Kavanaugh has been, by any measure, far more dishonest. In his initial testimony, Kavanaugh misled senators as to his knowledge of receiving documents stolen from Democratic committee staff during Bush-era judicial confirmation battles, Bush-era warrantless-wiretapping and torture policies, his role in the nominations of William Pryor and Charles Pickering to the federal bench, his views on Roe v. Wade, and, in an exchange with Senator Kamala Harris, his familiarity with Kasowitz Benson Torres, a law firm that has represented Trump. In his Thursday testimony, Kavanaugh insisted that he had never drunk alcohol to the point of blacking out despite an email in which he jokes about not being able to recall a blown dice game with friends, and that a cruel reference to a woman in his high-school yearbook was merely about them being friends.

Only Kavanaugh, Judge, and Ford know for certain what happened decades ago, but Kavanaugh has shown a penchant for fibs and misleading statements even while under oath.

The most important lie that Kavanaugh told, however, was in his initial testimony. Echoing Thomas’s broken promise to avoid ideology as a judge, Kavanaugh initially proclaimed that “as Justice Kennedy showed us, a judge must be independent, not swayed by public pressure … The Supreme Court must never be viewed as a partisan institution. The justices on the Supreme Court do not sit on opposite sides of an aisle. They do not caucus in separate rooms. If confirmed to the Court, I would be part of a team of nine, committed to deciding cases according to the Constitution and laws of the United States. I would always strive to be a team player on the team of nine.”

On Thursday however, Kavanaugh made his partisan inclinations clear. “This whole two-week effort has been a calculated and orchestrated political hit, fueled with apparent pent-up anger about President Trump and the 2016 election,” Kavanaugh testified, blaming “fear that has been unfairly stoked about my judicial record, revenge on behalf of the Clintons, and millions of dollars in money from outside left-wing opposition groups.” He added a threat for good measure, warning his critics that “what goes around comes around.” It was yet another echo of Thomas. “While there were intermittent rumors that he might step down long before retirement age,” Mayer and Abramson wrote, “Thomas himself vowed on the day of his confirmation, at the age of forty-three, that he intended to spend the next forty-three years of his life as a Supreme Court justice. It would take that long, he told friends, to get even.”

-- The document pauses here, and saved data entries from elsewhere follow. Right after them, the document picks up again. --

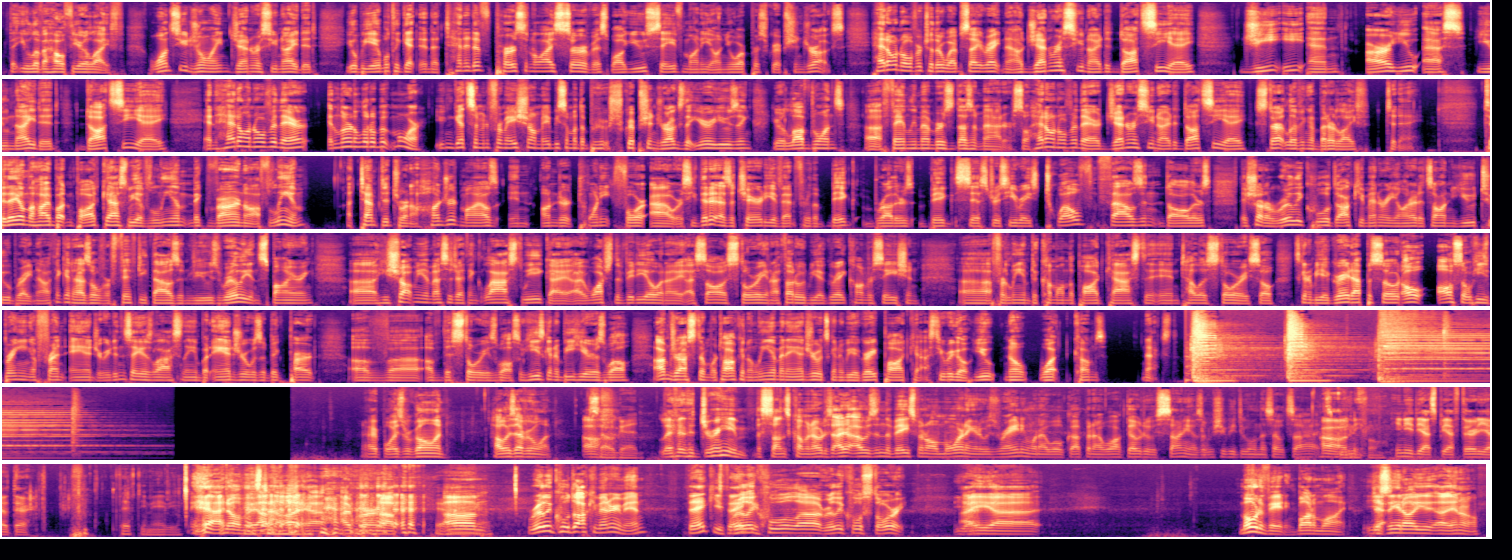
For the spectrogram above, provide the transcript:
that you live a healthier life. Once you join Generous United, you'll be able to get an attentive, personalized service while you save money on your prescription drugs. Head on over to their website right now, generousunited.ca, G E N R U S United.ca, and head on over there and learn a little bit more. You can get some information on maybe some of the prescription drugs that you're using, your loved ones, uh, family members, doesn't matter. So head on over there, generousunited.ca, start living a better life today. Today on the High Button Podcast, we have Liam McVarnock. Liam attempted to run 100 miles in under 24 hours. He did it as a charity event for the Big Brothers Big Sisters. He raised $12,000. They shot a really cool documentary on it. It's on YouTube right now. I think it has over 50,000 views. Really inspiring. Uh, he shot me a message, I think, last week. I, I watched the video and I, I, saw his story, and I thought it would be a great conversation uh, for Liam to come on the podcast and, and tell his story. So it's going to be a great episode. Oh, also, he's bringing a friend, Andrew. He didn't say his last name, but Andrew was a big part of uh, of this story as well. So he's going to be here as well. I'm Justin. We're talking to Liam and Andrew. It's going to be a great podcast. Here we go. You know what comes next. All right, boys, we're going. How is everyone? Oh, so good. Living the dream. The sun's coming out. I, I was in the basement all morning and it was raining when I woke up and I walked out. It was sunny. I was like, we should be doing this outside. It's oh, beautiful. You need the SPF 30 out there. 50 maybe. Yeah, I know, man. I'm not, yeah, I burn up. Yeah, um, yeah. Really cool documentary, man. Thank you. Thank really you. cool. Uh, really cool story. Yeah. I uh, motivating. Bottom line. Just you know, you, uh, you know,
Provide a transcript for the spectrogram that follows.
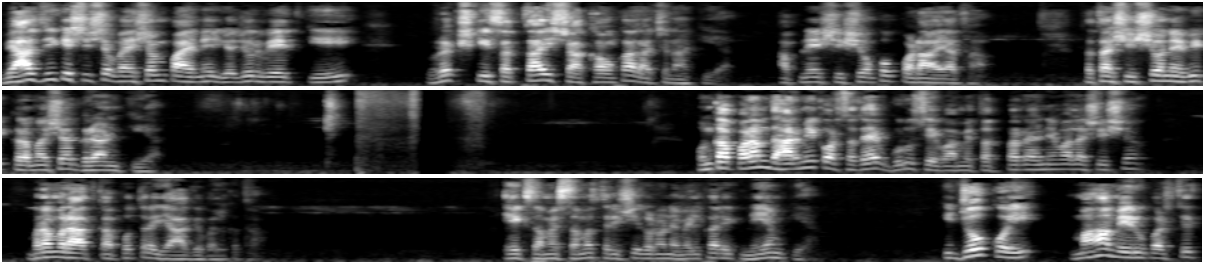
व्यास जी के शिष्य वैशंपाय ने यजुर्वेद की वृक्ष की सत्ताईस शाखाओं का रचना किया, अपने शिष्यों को पढ़ाया था, तथा शिष्यों ने भी क्रमशः ग्रहण किया। उनका परम धार्मिक और सदैव गुरु सेवा में तत्पर रहने वाला शिष्य ब्रह्मरात का पुत्र याज्ञवल्क था। एक समय समस्त ऋषिगणों ने मिलकर एक नियम किया। कि जो कोई महामेरु पर स्थित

By Kavanaugh’s own standard, he is incapable of sitting on the Court. While justices are in practice often partisan actors, hewing closely to one party’s preferred outcome in big cases, they understand their own role as impartial jurists interpreting the law and the Constitution. Kavanaugh’s characterization of the charges against him as a left-wing revenge plot shows that the illusion is not one he even cares to maintain. There is no case that might come before the Court involving partisan interests in which Kavanaugh could be impartial. Kavanaugh himself told us so.

The Democrats, as in Thomas’s day, are weak and feckless. Senate Minority Leader Chuck Schumer has, as of yet, been unable to unite his caucus against Kavanaugh’s confirmation. His minority whip, Dick Durbin, has publicly lamented the removal of chamber rules that, had they not been changed, would have granted Trump even more judicial vacancies to fill than he has today. The successful Republican effort to block the appointment of Merrick Garland to the Supreme Court, and their elevation of Kavanaugh, shows that the GOP views the Supreme Court as simply another vehicle for partisan interests. The Republican Party feels no need to serve any civil obligations, only to pursue its own ideological objectives. Until Democrats view the Court in similar terms, they will continue to lose.

The lesson of the Trump era, since his nomination for president, has been that Republicans will pay no political price for the shattering of rules or norms, or for disregarding common decency, because the Democrats are unwilling or unable to extract one. As long as this is the case, Republicans have no reason to respect any of those things. If Republicans pay a price for confirming Kavanaugh, it will only be because the American electorate has had enough.